- RED represents danger, cautioning the student to exercise control and to warn an opponent to stay away.
- BLACK is the opposite of white, therefore, signifying maturity and proficiency in TaeKwon-Do. It also indicates the wearer's imperviousness to darkness and fear. Conduct: Students are expected to demonstrate the tenets of TaeKwon-Do both in and out of class. Courtesy, Integrity, Perseverance, Self-Control and Indomitable Spirit. Students are encouraged to practice TaeKwon-Do daily, however, misusing TaeKwon-Do outside the dojang or a self-defense situation where it is necessary is strictly prohibited. Students should memorize and observe both the five tenets of TaeKwon-Do and the student oath: (1) I shall observe the tenets of TaeKwon-Do, (2) I shall respect the Instructor and Seniors, (3) I shall never misuse TaeKwon-Do, (4) I shall be a champion of freedom and justice, and (5) I shall build a more peaceful world.
Who is Grand Master S.L. Kopperud?

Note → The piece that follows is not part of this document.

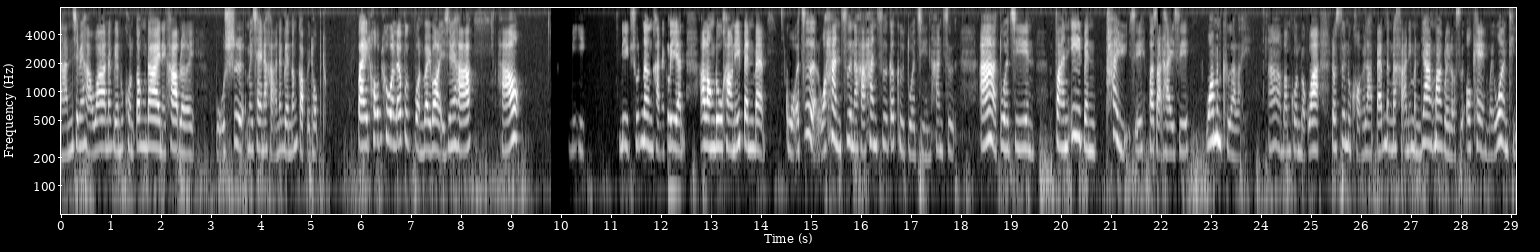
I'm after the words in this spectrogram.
นั้นใช่ไหมคะว่านักเรียนทุกคนต้องได้ในคาบเลยปูชื่อไม่ใช่นะคะ นักเรียนต้องกลับไปทบไปทบทวนแล้วฝึกฝนบ่อยๆ ใช่ไหมคะ how มีอีก มีอีกชุดหนึ่งค่ะนักเรียนอะลองดูคราวนี้เป็นแบบกัวจื่อหรือว่าฮั่นจื่อนะคะฮั่นจื่อก็คือตัวจีนฮั่นจื่ออ่าตัวจีนฟันอี้เป็นไทยสิภาษาไทยสิว่ามันคืออะไรอ่าบางคนบอกว่าเราซื้อหนูขอเวลาแป๊บหนึ่งนะคะ อันนี้มันยากมากเลยเราซื้อโอเคไม่ว่าวันที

After training in TaeKwon-Do for only two years, Scott Kopperud gave up hockey to pursue the dream of achieving his Black-Belt, which he did two years later. Since that time, many years ago, he has gone on to become a Canadian National TaeKwon-Do Champion three times in both Forms and Free-Fighting, and twice in Board-Breaking. Kopperud is certified in both the "world" and "international" styles of TaeKwon-Do as a Master Instructor. With over five years experience as a high school teacher in the areas of physical education, English and special needs education, Kopperud has dedicated much of his time in the past eight years to developing and refining the "Kopperud" system of TaeKwon-Do instruction. Dropping all other professional activities in 1991, he has dedicated his time solely to TaeKwon-Do, the expansion of his 24 schools and the development of Unified TaeKwon-Do International. Kopperud travels often, giving seminars and providing quality instruction and support to TaeKwon-Do instructors world wide.

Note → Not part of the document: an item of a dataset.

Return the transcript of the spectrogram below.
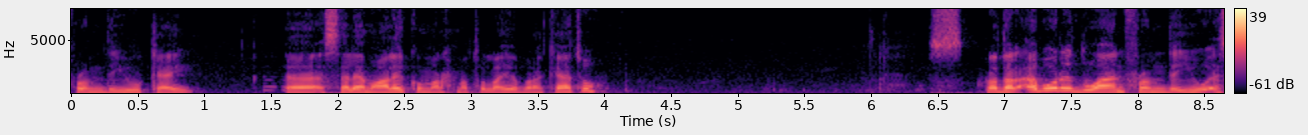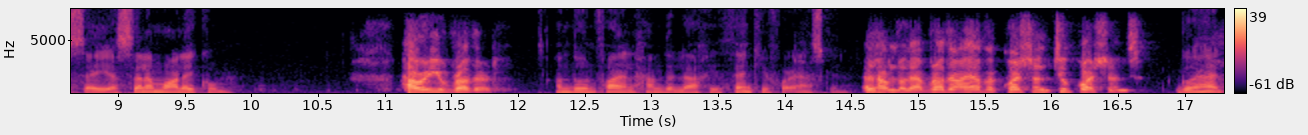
from the UK. Uh, Assalamu alaikum wa rahmatullahi wa barakatuh. Brother Abu Ridwan from the USA. Assalamu alaikum. How are you, brother? I'm doing fine, alhamdulillah. Thank you for asking. Alhamdulillah. Brother, I have a question, two questions. Go ahead.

Master Kopperud was examined and promoted to the rank of 7th Dan Black-Belt many years ago in the United States by a panel of 12 TaeKwon-Do and Martial Arts Masters. This examination was witnessed and endorsed by over one hundred TaeKwon-Do Black-Belts. Kopperud was the youngest North American to achieve this rank and is the first to do so in both the "international" and "world" styles.
On June 4, 1999 in Cologne, Germany, Scott L. Kopperud was promoted to the rank of 8th Dan Black-Belt Grand Master by an International Panel of TaeKwon-Do Experts, Grand Masters, Masters, Chief Instructors and Instructors. Grand Master Kopperud is the youngest TaeKwon-Do practitioner to achieve this rank which was awarded to him for dedication to the development and continuing evolution of TaeKwon-Do as well as his superior physical and technical expertise in the execution of the art.

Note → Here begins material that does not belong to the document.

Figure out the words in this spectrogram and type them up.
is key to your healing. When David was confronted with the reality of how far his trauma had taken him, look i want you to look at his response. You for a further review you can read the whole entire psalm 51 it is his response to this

Kopperud was inducted into the International Martial Arts Hall of Fame as 2003 Canadian Grand Master of the Year in August 2003.
May 3, 2008 Grand Master Kopperud was promoted to 9th Dan Black-Belt.
GMK demonstrated his skill, passion and soul before being awarded his 9th Degree Black-Belt. Distinguished guests, International Representatives, Instructors, Black-Belts, Students and enthusiastic fans observed dramatic exhibitions while celebrating the completion of the Unified TaeKwon-Do Curriculum as "OMEGA", UTI's final form, was revealed. Finally, grand Master Kopperud's 9th Dan Black-Belt is presented by National, State and Provincial representatives and tightened by Instructors, Black-Belts, Students, close friends and Family.
Kopperud, his wife Carol Ann and their four children have been in Saskatoon since August 1991 when he opened his first Saskatchewan school. His Saskatoon school has grown from 22 to 300 members. With eight years of post-secondary education in Recreation Administration, Education and Theology, Kopperud, with a genuine love for what he does, continues to develop and refine his teaching skills in the ever evolving Martial Art of TaeKwon-Do.
Interested to find out more?
Read Grand Master S.L. Kopperud's full biography.